→ **Exercise objective**
All of the entries below need repeating exactly, apart from their images.

→ **Given data**
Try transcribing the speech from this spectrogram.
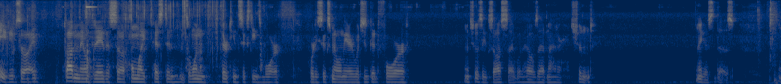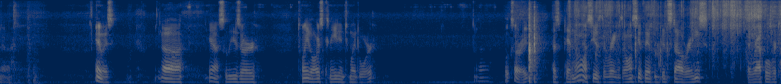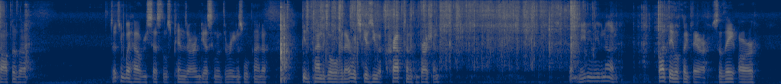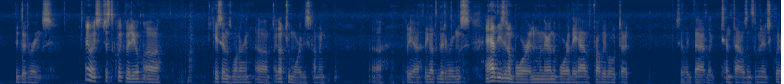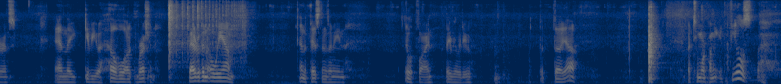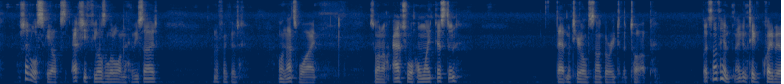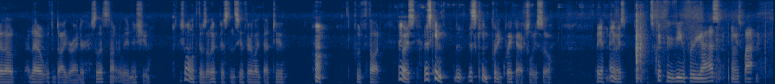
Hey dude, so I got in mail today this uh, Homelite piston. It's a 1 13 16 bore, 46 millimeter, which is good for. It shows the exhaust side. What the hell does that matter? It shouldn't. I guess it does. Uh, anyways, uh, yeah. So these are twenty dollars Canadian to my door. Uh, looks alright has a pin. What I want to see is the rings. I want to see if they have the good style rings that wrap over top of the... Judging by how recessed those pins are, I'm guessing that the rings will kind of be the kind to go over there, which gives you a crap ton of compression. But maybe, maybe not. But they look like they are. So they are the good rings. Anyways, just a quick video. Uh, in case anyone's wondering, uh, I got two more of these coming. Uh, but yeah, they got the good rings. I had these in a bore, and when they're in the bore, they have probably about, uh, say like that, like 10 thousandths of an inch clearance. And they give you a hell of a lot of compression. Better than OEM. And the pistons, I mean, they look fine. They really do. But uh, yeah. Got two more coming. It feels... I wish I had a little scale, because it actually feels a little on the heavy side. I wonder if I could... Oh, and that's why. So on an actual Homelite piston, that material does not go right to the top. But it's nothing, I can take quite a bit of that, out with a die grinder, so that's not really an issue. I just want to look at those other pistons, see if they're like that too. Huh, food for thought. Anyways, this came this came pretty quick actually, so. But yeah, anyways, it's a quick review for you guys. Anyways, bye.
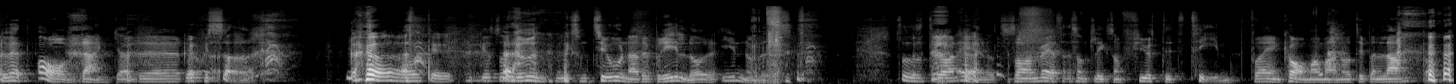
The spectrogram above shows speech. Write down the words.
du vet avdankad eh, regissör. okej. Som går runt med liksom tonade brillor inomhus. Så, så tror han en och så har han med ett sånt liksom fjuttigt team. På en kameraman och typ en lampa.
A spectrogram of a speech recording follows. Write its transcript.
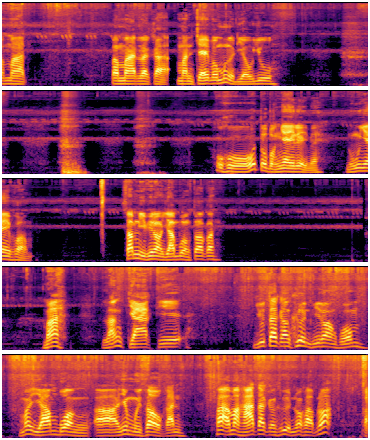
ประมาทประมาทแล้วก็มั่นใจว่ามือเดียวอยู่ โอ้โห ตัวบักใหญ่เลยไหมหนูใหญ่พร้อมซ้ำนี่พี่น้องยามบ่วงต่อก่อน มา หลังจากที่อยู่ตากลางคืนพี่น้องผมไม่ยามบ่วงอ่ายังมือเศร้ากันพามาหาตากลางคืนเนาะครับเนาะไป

→ **Completed task**
Try transcribing the speech from this spectrogram.
Hey dude, so I got in mail today this uh, Homelite piston. It's a 1 13 16 bore, 46 millimeter, which is good for. It shows the exhaust side. What the hell does that matter? It shouldn't. I guess it does. Uh, anyways, uh, yeah. So these are twenty dollars Canadian to my door. Uh, looks alright has a pin. What I want to see is the rings. I want to see if they have the good style rings that wrap over top of the... Judging by how recessed those pins are, I'm guessing that the rings will kind of be the kind to go over there, which gives you a crap ton of compression. But maybe, maybe not. But they look like they are. So they are the good rings. Anyways, just a quick video. Uh, in case anyone's wondering, uh, I got two more of these coming. Uh, but yeah, they got the good rings. I had these in a bore, and when they're in the bore, they have probably about, uh, say like that, like 10 thousandths of an inch clearance. And they give you a hell of a lot of compression. Better than OEM. And the pistons, I mean, they look fine. They really do. But uh, yeah. Got two more coming. It feels... I wish I had a little scale, because it actually feels a little on the heavy side. I wonder if I could... Oh, and that's why. So on an actual Homelite piston, that material does not go right to the top. But it's nothing, I can take quite a bit of that, out with a die grinder, so that's not really an issue. I just want to look at those other pistons, see if they're like that too. Huh, food for thought. Anyways, this came this came pretty quick actually, so. But yeah, anyways, it's a quick review for you guys. Anyways, bye.
The spectrogram above shows speech. Write down the words.
du vet avdankad eh, regissör. okej. Som går runt med liksom tonade brillor inomhus. Så, så tror han en och så har han med ett sånt liksom fjuttigt team. På en kameraman och typ en lampa.
A spectrogram of a speech recording follows. Write its transcript.
ประมาทประมาทแล้วก็มั่นใจว่ามือเดียวอยู่ โอ้โห ตัวบักใหญ่เลยไหมหนูใหญ่พร้อมซ้ำนี่พี่น้องยามบ่วงต่อก่อน มา หลังจากที่อยู่ตากลางคืนพี่น้องผมไม่ยามบ่วงอ่ายังมือเศร้ากันพามาหาตากลางคืนเนาะครับเนาะไป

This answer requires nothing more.